One, when you paint your home try to estimate the paint to be used as close as possible. That is a good cost-saving process. But as a contractor, the circumstances are a little different. The calculating quantity of paint needs to be in excess enough that we do not run out and have to stop everything to get a few more gallons of paint. The back problem is when you go back to the store and discover this supplier is out of that paint until next week or the color is not consistent with the color you are currently using. These are some of the production dilemmas that face a contractor trying to finish a project. So the contractor may have a few gallons left over from the job.
I am an Arizona Painting Contractor and have accomplished thousands of jobs and leftover paint is not a big issue. One caveat, a full unopened leftover gallon of paint will store for years without drying up or deteriorating. This gallon will be the color of the latest paint job and be able to touch up areas of the project without having to find the paint store, the correct product, and the color.
Two, leftover paint in a half-filled can needs to be poured down into, let’s say, two-quart cans filled to the top of each. If the paint has been poured back into the original can from rollers or brushes used on the job, this paint may be contaminated and might create mold in the quart can. So you can put a teaspoon of bleach in each leftover can and put the lid on top and then shake it up to thoroughly mix the paint.
You can buy ‘lined’ quart cans at most paint stores. Also, try to take off the label from the original can that probably has the formula on it and tape this label to the new quart touchup can, by doing this you will preserve the paint information necessary to buy more in the future.
Other states have recycled centers for paint. Arizona I do not believe has such a facility but ‘Habit for Humanity‘ does take leftover paint. I believe this is a wonderful and useful organization that benefits from this service.

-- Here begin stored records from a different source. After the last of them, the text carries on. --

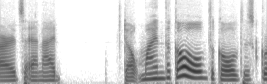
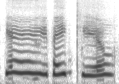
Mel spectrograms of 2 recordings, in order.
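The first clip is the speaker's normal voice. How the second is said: high, loud, drawn-out cheer; delighted thanks; 13 semitones higher, 5 dB louder, slower than usual. Real, not acted. Streamer thanking a viewer for praise, delighted high cheer. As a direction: squeal your thanks, stretched out.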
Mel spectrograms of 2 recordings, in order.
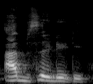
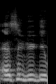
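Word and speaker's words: absurdity: उनको बोलना एसिडिटी नहीं, एब्सर्डिटी। समझें? थोड़ा प्रोनाउंसिएशन भी सही रखना। कहीं आप एब्सर्डिटी की एसिडिटी बोल रहे हो तो एसिडिटी नहीं बोलना, ठीक है?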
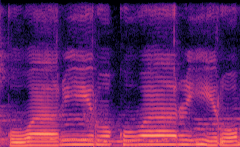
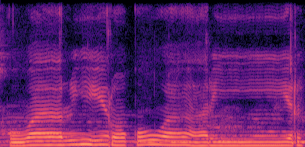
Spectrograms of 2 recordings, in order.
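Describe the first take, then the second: First: It runs on past the second word, ending short. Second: It stops on the second word with no vowel. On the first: "diwasolkan dengan qawariro ayat enam belas... sama-sama dibaca pendek" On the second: "berhenti pada qawariro ayat enam belas dan dibaca sukun"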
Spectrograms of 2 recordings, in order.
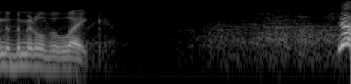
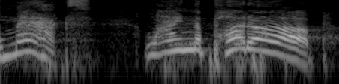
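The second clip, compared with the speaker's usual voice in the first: high, slow, drawn-out coaching call; 12 semitones higher, much slower than usual. Retold or imitated. Father coaching his son on the green, slow and high. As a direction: stretch each word like a stern coach. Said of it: "I go".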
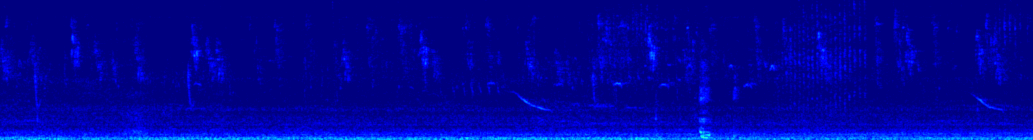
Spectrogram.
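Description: Small birds chirping, with many short high chirps and twice a falling whistled note, over a steady low outdoor rumble; a single sharp click about seven seconds in.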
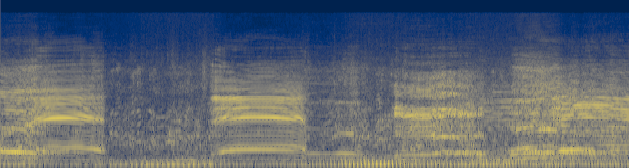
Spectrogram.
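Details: Young calf's melodious moo, described as its 'hehan' voice: four drawn-out bawls of about two seconds each, each arching up then falling, separated by brief rougher pauses.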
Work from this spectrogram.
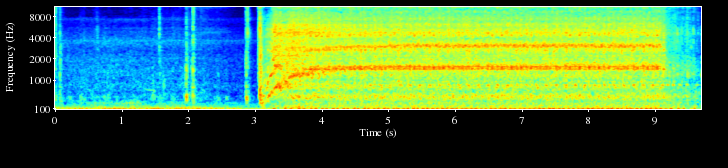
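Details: Husqvarna Z254 mower in neutral, first start after a PTO clutch and pulley install and weeks unused. Slow cranking with a few sharp pops before it settles into a rough, fast idle; owner thinks it is flooded.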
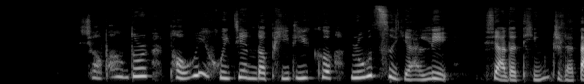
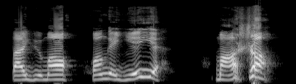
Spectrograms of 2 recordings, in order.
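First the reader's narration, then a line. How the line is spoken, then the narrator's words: Angry loud scolding. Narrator (Chinese): 他生气的大声斥责说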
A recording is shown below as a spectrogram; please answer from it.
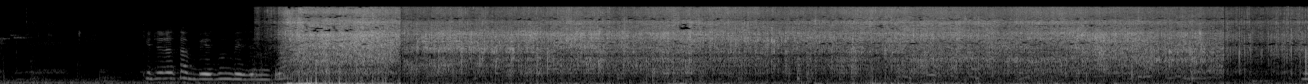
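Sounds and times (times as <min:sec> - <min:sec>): vegetables sizzling in hot oil: 0:02.6 - 0:13.0.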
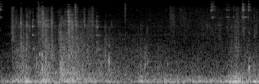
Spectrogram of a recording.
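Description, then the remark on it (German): A very large, heavy hangar roller door, about 30 metres, rumbles open for a Beechcraft King Air aircraft. It makes a steady low grinding with rattling metallic clatter throughout, fairly loud and continuous for the whole stretch with no voices. “Und hier hört man das große Rolltor noch einmal richtig gut.”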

If you would like to learn more information from other states in the US, you can click on this link. Recycling leftover paint is an easy way to show your environmental stripes.

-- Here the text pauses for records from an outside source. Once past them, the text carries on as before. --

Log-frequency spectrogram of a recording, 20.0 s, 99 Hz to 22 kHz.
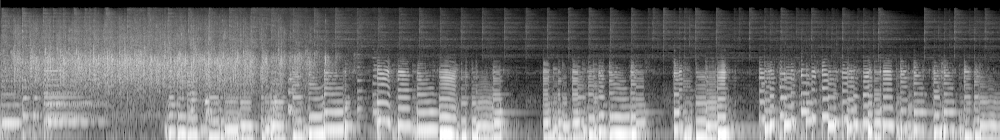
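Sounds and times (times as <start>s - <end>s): plucked double bass: 0.0s - 1.7s, 3.3s - 10.2s, 10.9s - 20.0s
audience applause: 0.0s - 7.2s
soft jazz drums: 0.0s - 20.0s.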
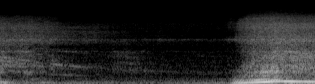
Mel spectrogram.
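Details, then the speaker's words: Mercedes W126 300SEL, about 130,000 km, cold start at 40°C after fuel distributor rebuild and two new injectors, idle about 800 rpm: clean rev rising and settling smoothly, no knocks; healthy engine with good compression. "引擎运转非常顺畅，而且我们看到这边有个真空表这个真空表有点学问。"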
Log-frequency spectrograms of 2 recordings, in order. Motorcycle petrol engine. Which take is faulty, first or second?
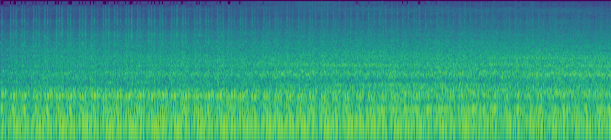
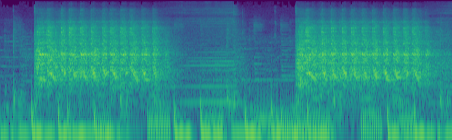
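second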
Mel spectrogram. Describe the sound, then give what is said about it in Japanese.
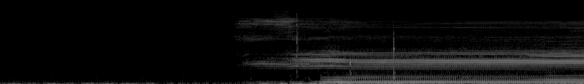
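Timer alarm buzzing in vibration mode: after a few seconds of faint background hiss, a loud, steady, low buzzing hum with a rattly edge starts and continues unbroken. “この状態で右側面にある通知の切り替えスイッチを振動のところにセットします。最後にスタートボタンを押します。この時には音は鳴りません。”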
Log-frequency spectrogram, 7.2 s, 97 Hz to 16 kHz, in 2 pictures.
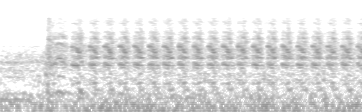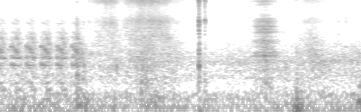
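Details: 2008 Hyundai Santa Fe 2.2 diesel, about 320,000 km, broke down on freeway: even starter cranking about three beats a second for four seconds, never fires; odd crank sensor waveform spikes, tone wheel suspected, not confirmed; crank-no-start.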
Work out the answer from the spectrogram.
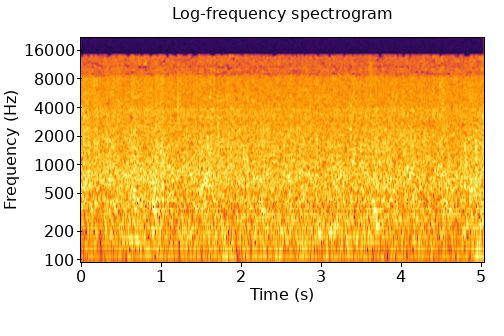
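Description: Steady rain falling during a night thunderstorm: an even, unbroken hiss with no thunder in it.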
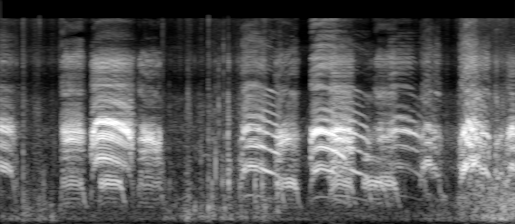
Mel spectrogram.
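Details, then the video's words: Crows squabbling with wild birds over food give loud, rough, overlapping caws, long drawn harsh calls following one another almost without pause in a dense, noisy chorus. "Wild birds fight with crows for food | Crow bird unity anger and sund | Angry kawa ki awaaz"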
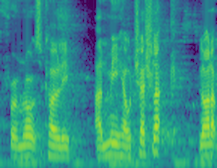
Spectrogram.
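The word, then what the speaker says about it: Cieślak: one day out from laurence coley and mihail cheschlach you know that pronunciation i learned that yesterday from people with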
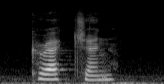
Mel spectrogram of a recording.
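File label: "correction", American English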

This is a blog from the PDCA a national contractor website.
You also can also visit www.RogerMerrill.com